Once you start taking Social Security, don’t forget about taxes. Individuals with incomes between $25,000 and $34,000 or couples with incomes between $32,000 and $44,000 are taxable at the federal level up to 50% of their benefits. In addition, 85% of benefits are taxable for individuals and couples with incomes over $34,000 or $44,000 respectively.
But these aren’t the only taxes Social Security recipients should consider. Twelve states could lose some of their state tax benefits.
12 States That Tax Social Security Benefits
If you live in one of the following 12 states, you may have additional taxes on your Social Security benefits. Here’s a breakdown by state.
In Colorado, residents between the ages of 55 and 64 who receive Social Security can deduct $20,000 from their retirement income for state taxes, including Social Security. People over the age of 65 can deduct the full amount of Social Security from their state tax returns.
Connecticut allows individuals with an adjusted gross income (AGI) of less than $75,000 and couples with an AGI of less than $100,000 to deduct 100% of Social Security benefits if they apply together. For taxpayers with income above these thresholds, only 75% of social security benefits are tax-free.
In Kansas, people with an AGI over $75,000 are taxed on Social Security benefits as ordinary income regardless of their filing status. State tax exempt if AGI is less than her $75,000.
In Minnesota, a single Social Security beneficiary with income less than $64,670 can deduct a $4,260 benefit from their 2022 state tax return (due in 2023). Married couples whose AGI is below her $82,770 can exclude her $5,540 in a joint application.
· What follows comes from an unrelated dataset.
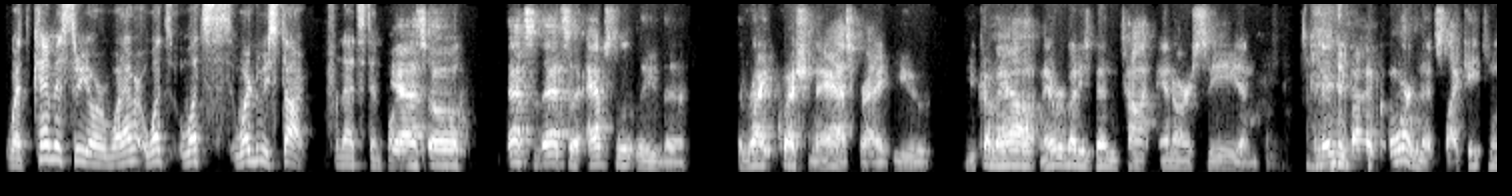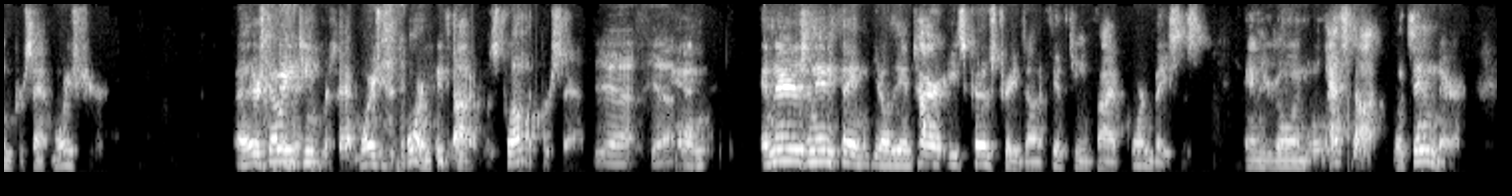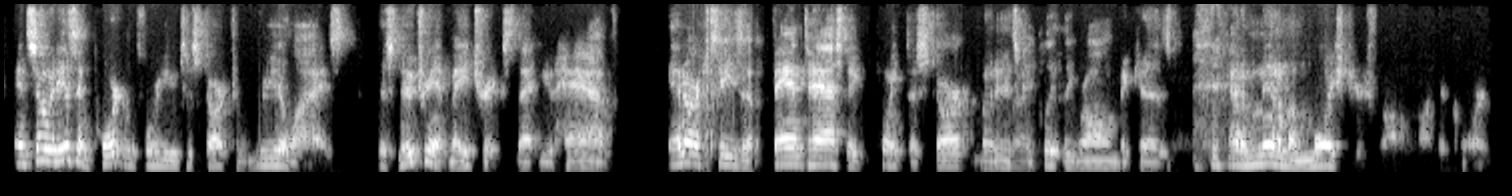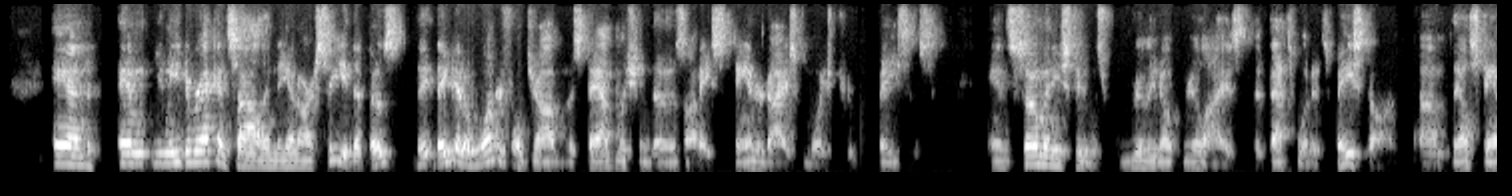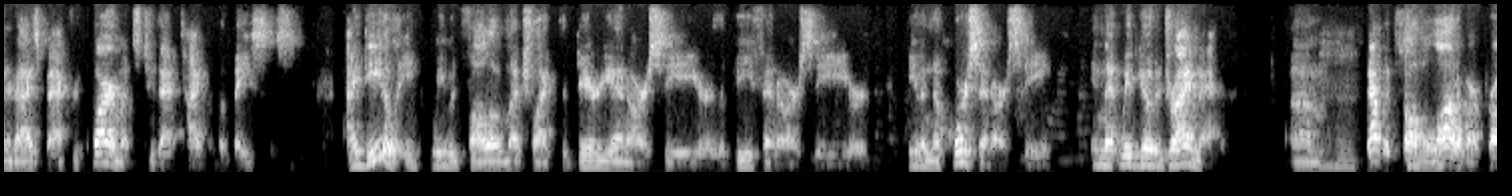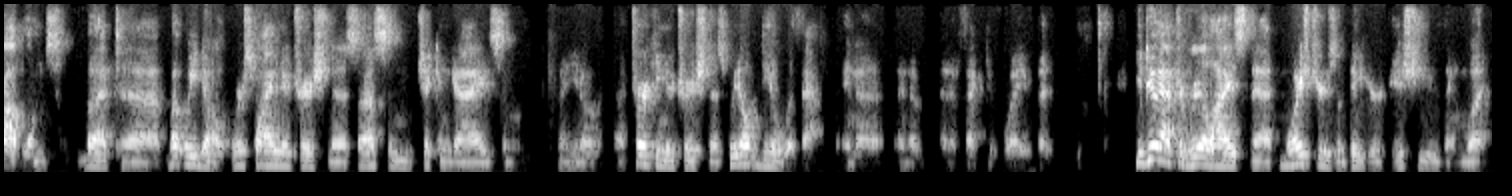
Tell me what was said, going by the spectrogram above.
wet chemistry or whatever? What's what's where do we start from that standpoint? Yeah, so that's that's a, absolutely the the right question to ask, right? You you come out and everybody's been taught NRC and and then you buy corn that's like 18% moisture uh, there's no 18% moisture corn. We thought it was 12%. Yeah, yeah. And and there isn't anything, you know, the entire East Coast trades on a 15.5 corn basis. And you're going, well, that's not what's in there. And so it is important for you to start to realize this nutrient matrix that you have, NRC is a fantastic point to start, but it's right. completely wrong because at a minimum, moisture is wrong on your corn. And and you need to reconcile in the NRC that those they, they did a wonderful job of establishing those on a standardized moisture basis. And so many students really don't realize that that's what it's based on. Um, they'll standardize back requirements to that type of a basis. Ideally, we would follow much like the dairy NRC or the beef NRC or even the horse NRC, in that we'd go to dry matter. Um, mm-hmm. That would solve a lot of our problems, but uh, but we don't. We're swine nutritionists, us and chicken guys, and uh, you know, uh, turkey nutritionists. We don't deal with that in a in a, an effective way. But you do have to realize that moisture is a bigger issue than what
Taxpayers with income exceeding these amounts are eligible for gradual deductions. Individuals earning more than $85,970 and married couples earning more than her $110,020 are not eligible for the deduction.
Missouri singles earning less than $85,000 and jointly applying couples earning less than $100,000 can deduct 100% of their Social Security benefits. Taxpayers whose income exceeds these amounts may qualify for partial deductions.
Montana’s taxation of Social Security benefits mirrors the federal tax system. For individuals with AGI between $25,000 and $32,000 and for couples with AGI between $32,000 and $44,000, up to half of the benefits are taxable. For taxpayers earning more than these amounts, up to 85% of their benefits are subject to state taxes.
Nebraska singles earning less than $44,460 and married couples earning less than $59,960 are exempt from Social Security taxes. However, in 2021, the Nebraska legislature decided to phase out the taxation of her Social Security benefits by 2025. In 2022, the recipient can waive her 40% of benefits for tax purposes. The exemption will increase to 60% in 2023, 80% in 2024 and 100% in 2025.
8. New Mexico
As of 2022, most New Mexico residents will no longer have to pay taxes on their Social Security benefits. Singles earning less than $100,000 and married couples earning less than her $150,000 are fully deductible.
9. Rhode Island
In Rhode Island, people who have reached full retirement age and earn less than $95,800 (singles) and $119,750 (couples) are exempt from state Social Security benefits. If you claim your benefits early or your income exceeds the limit, you will have to pay taxes on your benefits.
Utah does tax Social Security benefits, but singles earning less than $37,000 and married couples earning less than $62,000 are fully tax deductible. Credits are reduced by 25 cents for each additional dollar of income over these limits.
Vermont exempts Social Security recipients earning less than $50,000 (singles) and $65,000 (couples) from paying taxes on their benefits. Singles with incomes between $50,001 and $59,999 and married couples with incomes between $65,001 and $74,999 are eligible for gradual deductions. Taxpayers with income exceeding these limits are not eligible for the deduction.
12. West Virginia
Starting in 2022, West Virginia will only tax Social Security benefits for individuals earning $50,000 or more and for couples earning $100,000 or more.
Want to avoid Social Security tax?
Your Social Security benefits may be subject to state income tax, but don’t forget to check the tax landscape. Consider how much you will pay in capital gains tax, property tax, and sales tax.
But if taxes are a concern, consider saving for retirement with a Roth IRA or Roth 401(k). The money you contribute is taxed, but when you retire, your withdrawals are tax-free and you don’t have to pay your social security benefits with taxes.